A major focus will be placed on workforce planning. An early emphasis will be placed on addressing gaps in areas such as nursing, medical oncology and urology, as well as other health and social care professionals.

The number of cases of cancer in Ireland is expected to increase by 50% in men and 40% in women by 2025, and to nearly double by 2040.

Rare cancers, defined as those with an annual incidence of less than six cases per 100,000, comprise about 20% of all cancers, with approximately 5,200 new cases annually. The strategy says there is a need for clear care pathways for the diagnosis and treatment of patients who have rare cancers, with particular emphasis on timely treatment planning at national MDT level, involving subspecialty expertise in diagnosis and treatment and with linkages to international centres of excellence for specialist advice and intervention.
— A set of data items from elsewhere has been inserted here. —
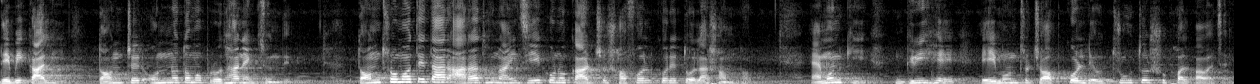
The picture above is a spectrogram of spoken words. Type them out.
দেবী কালী তন্ত্রের অন্যতম প্রধান একজন দেবী। তন্ত্রমতে তার আরাধনায় যে কোনো কার্য সফল করে তোলা সম্ভব। এমনকি গৃহে এই মন্ত্র জপ করলেও দ্রুত সুফল পাওয়া যায়।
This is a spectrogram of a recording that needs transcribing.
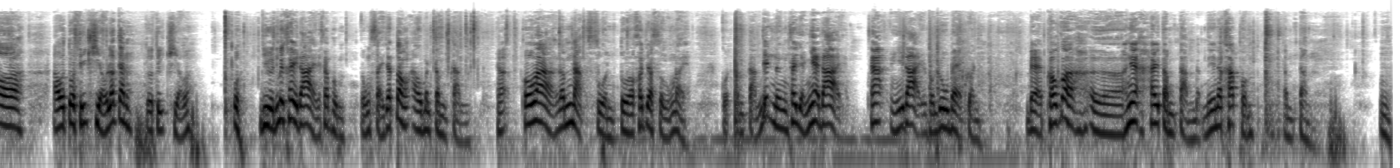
ต่อ เอาตัวสีเขียวแล้วกัน ตัวสีเขียวโอ้ยยืนไม่ค่อยได้นะครับ ผมสงสัยจะต้องเอามันต่ำๆนะเพราะว่าน้ำหนักส่วนตัวเขาจะสูงหน่อย กดต่ำๆนิดนึงถ้าอย่างเงี้ยได้ นะอย่างนี้ได้ผมดูแบบก่อน แบบเขาก็ เออเนี่ย ให้ต่ำๆแบบนี้นะครับ ผมต่ำๆอืม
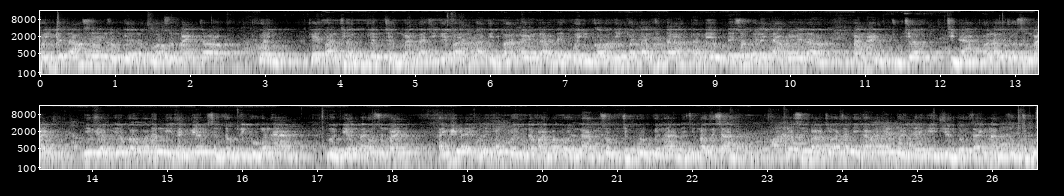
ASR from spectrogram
Quỳnh biết rõ Sơn dùng tiền của Ocean Bank cho Quỳnh kế toán trưởng, kiêm trưởng ban tài chính kế toán và kiểm toán PVN để Quỳnh có những quan tâm giúp đỡ, tham mưu đề xuất với lãnh đạo PVN ban hành chủ trương, chỉ đạo có lợi cho Ocean Bank như việc yêu cầu các đơn vị thành viên sử dụng dịch vụ ngân hàng, gửi tiền tại Ocean Bank hành vi này của Đinh Văn Quỳnh đã phạm vào tội lạm dụng chức vụ quyền hạn để chiếm đoạt tài sản luật sư bảo chữa cho bị cáo Lê Văn Quỳnh đề nghị chuyển tội danh lạm dụng chức vụ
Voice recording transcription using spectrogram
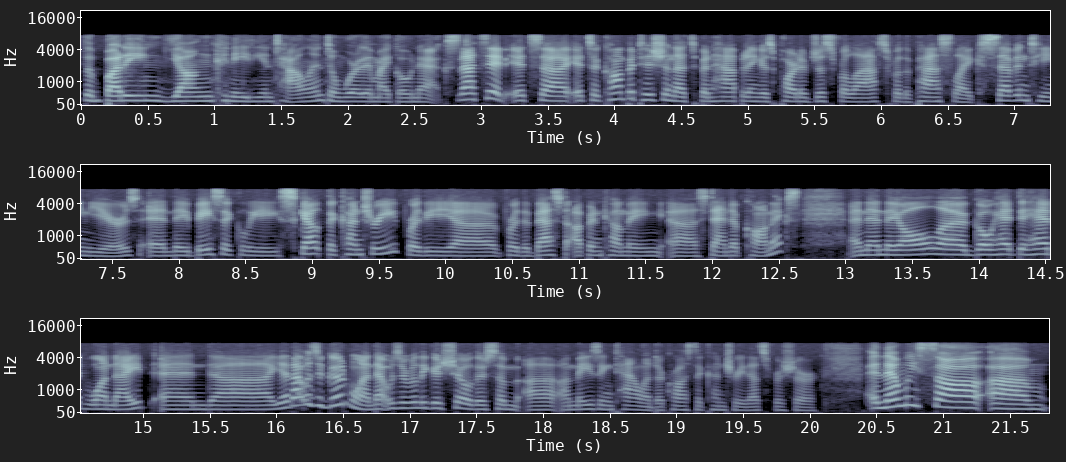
the budding young Canadian talent and where they might go next. That's it. It's a it's a competition that's been happening as part of Just for Laughs for the past like 17 years, and they basically scout the country for the uh, for the best up and coming uh, stand-up comics, and then they all uh, go head to head one night, and uh, yeah, that was a good one. That was a really good show. There's some uh, amazing talent across the country, that's for sure. And then we saw um,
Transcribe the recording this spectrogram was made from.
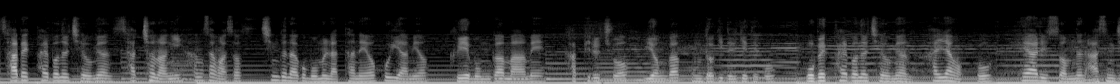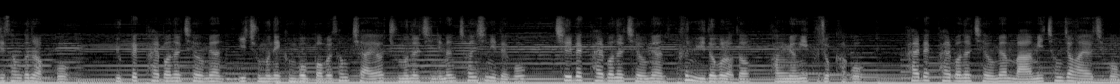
408번을 채우면 사천왕이 항상 와서 친근하고 몸을 나타내어 호위하며 그의 몸과 마음에 가피를 주어 위엄과 공덕이 늘게 되고 508번을 채우면 한량 얻고 헤아릴 수 없는 아승지 성근을 얻고 608번을 채우면 이 주문의 근본법을 성취하여 주문을 지니는 천신이 되고 708번을 채우면 큰 위덕을 얻어 광명이 부족하고 808번을 채우면 마음이 청정하여지고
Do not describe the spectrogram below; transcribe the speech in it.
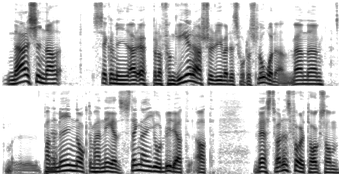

Technological advances are resulting in improvements in cancer detection, treatment and survival. Genomics, cancer genetics and molecular diagnostics provide the potential for improved diagnosis and personalised medicine. The Strategy outlines development to be made in these areas.

It says the growth in cancer incidence and the number of patients on active treatment, together with new drugs, will increase the volume and complexity of medical oncology The NCCP will examine the model of care for patients requiring oral anti-cancer medications.

Approximately 200 children and young adolescents (0-16 years of age) are diagnosed with cancer each year Cancer services for children and adolescents/young adults are an area of focus in the strategy. The new children’s hospital will provide the opportunity to establish an age-appropriate facility for adolescents and young adults with cancer.

The centralisation of surgical services for more cancers will be progressed to ensure that optimal treatment is provided and outcomes are improved.

Patient involvement in policy and service delivery will be promoted at local, regional and national levels. A Cancer Patient Advisory Committee will be established.

The current figure of about 150,000 cancer survivors will grow as cancer incidence grows and treatments improve. The strategy says there is a need to develop and implement survivorship programmes for patients with cancer. The emphasis should be on maximising the quality of life.

Patients will also be offered Patient Treatment and Summary Care Plans as part of their support that will guide them towards self-management of their care.

The recommendations of the strategy will be reviewed towards the end of 2021, at the mid-point of the Strategy period, to ensure that the aims and direction continue to be appropriate.

Tony O’Brien, Director General of the HSE, said: “In welcoming the third cancer strategy I am mindful of the enormous progress made under the previous strategies, evidenced by significantly improved survival rates. The HSE is fully committed to achieving similar levels of progress over the next decade. Our focus will be evolving our services,  developing new initiatives, enhancing clinical research and to further improve quality, treatment outcomes and survivorship for Irish cancer patients.”

The new National Cancer Strategy 2017 – 2026 can be found on the Department’s website – http://health.gov.ie/blog/publications/national-cancer-strategy-2017-2026.